Changes shape spring theatre semester

Elizabeth Harness and Parker Shinn rehearse for the upcoming play “The Mousetrap.” “The Mousetrap” and “Little Shop of Horrors” are the two shows Truman theatre will perform. this season Photo by Emily Collins

Truman State University’s theatre department is debuting new productions and expanding its reach this semester to new audiences.

The department is producing “The Mousetrap” by Agatha Christie and the horror comedy musical “Little Shop of Horrors” by Howard Ashman this season.

“The Mousetrap” will be performed March 1-3 at 7:30 p.m. and March 4 at 2 p.m in the Black Box Theatre, Ophelia Parrish Building. Tickets will be $8. The show, written by Agatha Christie, is a murder mystery taking place in London, England. The show will be staged in the Black Box Theatre, a venue that has been unused so far this theatre season, said Lydia Lamb.

Lamb, who plays the role of Mrs. Boyle said, “Typically we do shows in the Severns Theatre which has a bigger stage. But [in] this show, since the Black Box is condensed, we have less seating … the audience surrounds us on three sides.”

Anyone who likes mysteries or dramas or thrillers, especially anything with twists and turns, will love this show, Lamb said.

Elizabeth Harness, who plays the role of Mollie Ralston, said she was excited to be a part of the cast for “The Mousetrap.”

“You get a lot of the same people working together on shows over and over again,” Harness said. “We’re a pretty tight-knit group.”

“Little Shop of Horrors” will run April 19-22 and April 28-29 at 7:30 p.m. in the James G. Severns Theatre, Ophelia Parrish Building. Tickets will also be $8. The horror comedy musical takes place in a flower shop on Skid Row, which is home for an increasingly bloodthirsty plant.

A musical production requires having a musical director who is in charge of the singing and the band, said Cat Gleason, assistant professor of theatre and director of “Little Shop of Horrors.”

Gleason said there is an additional layer of needed talent when producing a musical rather than a play, including a pit band of musicians, more choreography, special sound design and engineering.

“And puppets!” said Gleason. Most productions rent their puppets, Gleason said, but Truman’s production will make them from scratch.

“I think people are going to love all the jokes and the music,” Gleason said. “You’re going to walk out humming these songs. You can’t get them out of your head.”

Lamb said the Truman theatre department also puts on a one-act student showcase at the end of the semester, in which students in the directing class will direct their play.

“Student directors pick the scripts. They cast the show, they work with student designers,” Harness said. “It’s all student-designed, student-run, student-directed and student-acted.”

Lamb said she recommends the student-led one-act shows for casual viewers who don’t want to commit to a full-length show or purchase the $8 ticket.

In addition to these upcoming productions, the department is evolving because of new staff and new ideas. A significant number of faculty changes mean the department looks different than it did last season, Harness said.

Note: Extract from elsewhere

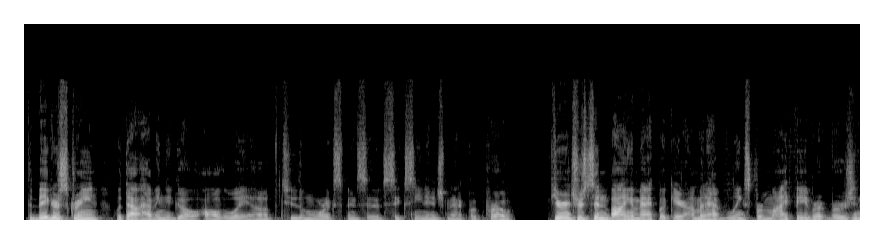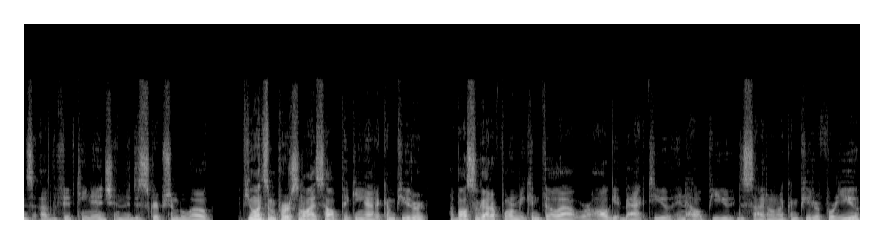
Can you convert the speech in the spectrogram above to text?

Gleason, who started fall 2022 as a full-time faculty member, said “We’re going to have a fairly new theatre department, and I think that’s so thrilling. I want to build on and embrace what Truman Theatre has been. I’m not interested in throwing things out, but I also see it as an opportunity… [to] start thinking about how we make our spaces and communities healthier and work for each other.”

The way the department chooses plays and productions will be different, Gleason said. The season selection process will now include two students on the selection committee.

“One of the other things that’s really important to us here at Truman theatre is the safety and well-being of our actors and student artists,” said Gleason. The department introduced new policies and protocols to improve student communication, safety and well-being.

In the past, the actor’s deputy was an anonymous person the actors could go to with concerns regarding the stage manager and director. It was then the deputy’s job to take the concerns to the stage manager and director. Now, with new policies in place, the actor’s deputy is a more visible role.

“Everyone knows who they are, and they have a lot more training…[which] has helped to open communication between actors, directors and designers,” Harness said.

This new communication allows actors to build confidence in advocating for themselves and helps directors to be more receptive to the actors’ concerns, ideas and creative visions, Harness said.

To buy a ticket for any production during the spring 2023 season of Truman theatre, visit Those with questions, concerns or accommodation needs can also contact or 660-785-4515.